• Trump has outlined the policy agenda and the five pillars he says will restore "free, fair and reciprocal" trade.
  • He intends to continue renegotiating NAFTA to get "a better deal for American workers and improve the US trade balance".
  • The President is also critical of previous administrations for not "asserting sovereign authority."
Trump says his agenda is driven by “a pragmatic determination” to “open foreign markets, obtain more efficient global markets and fairer treatment for American workers”

Trump says his agenda is driven by “a pragmatic determination” to “open foreign markets, obtain more efficient global markets and fairer treatment for American workers”

President Donald Trump has taken a tough line in the Administration's second annual trade policy agenda, emphasising "aggressive" enforcement of US trade laws and limiting the role of the World Trade Organization (WTO).

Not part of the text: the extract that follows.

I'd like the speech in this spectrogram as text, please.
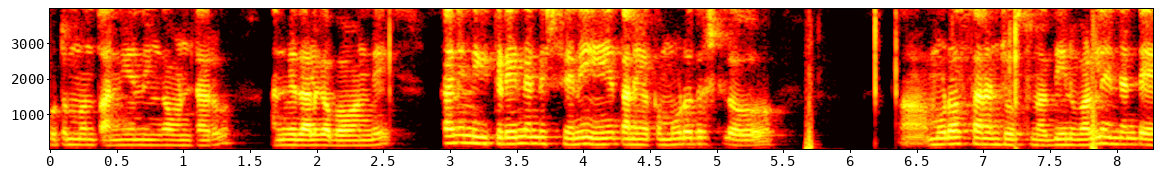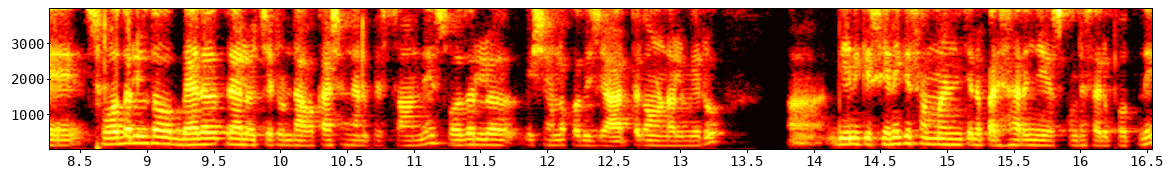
కుటుంబంతో అన్యోన్యంగా ఉంటారు. అన్ని విధాలుగా బాగుంది. కానీ మీకు ఇక్కడ ఏంటంటే శని తన యొక్క మూడో దృష్టిలో మూడో స్థానం చూస్తున్నారు. దీనివల్ల ఏంటంటే సోదరులతో భేదాభిప్రాయాలు వచ్చేటువంటి అవకాశం కనిపిస్తుంది సోదరుల విషయంలో కొద్దిగా జాగ్రత్తగా ఉండాలి మీరు. దీనికి శనికి సంబంధించిన పరిహారం చేసుకుంటే సరిపోతుంది.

Speaking to business executives gathered at the White House yesterday (1 March), Trump outlined the policy agenda and the five pillars he says will restore "free, fair and reciprocal" trade: supporting national security, negotiating trade deals, enforcing and defending trade laws, strengthening the economy, and reforming the WTO.

The document is critical of previous administrations for not "asserting sovereign authority" and continuing to "passively adhere to outdated and under-performing trade deals and allow[ing] international bureaucracies to undermine US interests."

This, it says, has left US workers and businesses at a disadvantage in global markets, as "unfair trading practices flourish in the absence of a strong US response."

By contrast, the document asserts, Trump has "launched a new era in American trade policy". His agenda, it says, is driven by "a pragmatic determination" to use the leverage available to the world's largest economy to "open foreign markets, obtain more efficient global markets and fairer treatment for American workers."

This policy rests on the following principles:

Trade Agreements: Trump says he intends to continue renegotiating NAFTA to get "a better deal for American workers and improve the US trade balance," and refine the Korea-US FTA to "improve US export opportunities and facilitate more balanced, two-way trade." He will also seek an extension of the Trade Promotion Authority (TPA) until 2021, and lay the groundwork for future trade agreements with the UK after Brexit. The US is also open to potential future bilateral trade agreements, including in the Indo-Pacific and African regions.

Strengthening the economy: This focuses on the tax reform bill Trump signed into law in December, which reduced the top statutory corporate tax rate from 35% to 21% and switched the US from a worldwide tax system to a territorial tax system. The move, he says, has strengthened the country's economy and increased the global competitiveness of American companies and workers.

Enforcement: Trump has initiated several Section 232 investigations into potential national security risks associated with imports of steel and aluminium, and used a variety of trade enforcement tools, including a Section 301 investigation of Chinese policies related to technology transfer, intellectual property, and innovation. It also highlights a 59% increase in the number of new anti-dumping and countervailing duty investigations over the final year of the Obama Administration.

WTO reform: The report criticises the organisation's "inability to reach agreements needed in a modern global economy," an apparent reference to the failure of the Doha Round. Trump says he will advocate for "sensible and fair reforms" to the WTO, promoting rules for "efficient markets, expanded trade, and greater wealth for all nations." In particular, the President says he remains committed to working with all WTO members who share in the US's goal of "fair and reciprocal" trade deals and relationships. He also aims to hold countries that break the rules accountable for their actions.

Supporting national security: Consistent with his national security strategy, Trump says his policy agenda recognises that "economic prosperity at home is necessary for American power and influence abroad." He warns against trade policies that weaken the economy and jeopardise national sovereignty. He says the US "remains committed to working with like-minded countries to defend our common prosperity and security against all forms of economic aggression."

Through the policy agenda, and as part of his trade offensive, Trump has also said he expects to impose a 25% tariff on foreign-made steel and 10% for aluminium in response to the national security investigation he initiated last spring. The Commerce Department last month determined that rising import volumes threatened US national security.

The news sent the Dow Jones industrial average down by around 586 points yesterday, a loss of 2% in early-afternoon trading, before closing the day down 420 points.

The National Retail Federation (NRF) has slammed the move as a tax on American families, with the group's CEO and president Matthew Shay saying: "When costs of raw materials like steel and aluminium are artificially driven up, all Americans ultimately foot the bill in the form of higher prices for everything from canned goods to automobiles. The reality is that there is nothing this country will gain from such a one-sided policy. These tariffs threaten to destroy more US jobs than they will create while sending an alarming signal to our trading partners and diminishing markets for American-made products overseas."

While the Section 301 investigation still has until August to make a determination, it could lead to the imposition of tariffs on potentially hundreds of Chinese products  – and could hold dire consequences for US cotton producers.

A trade war between the US and China could begin with cotton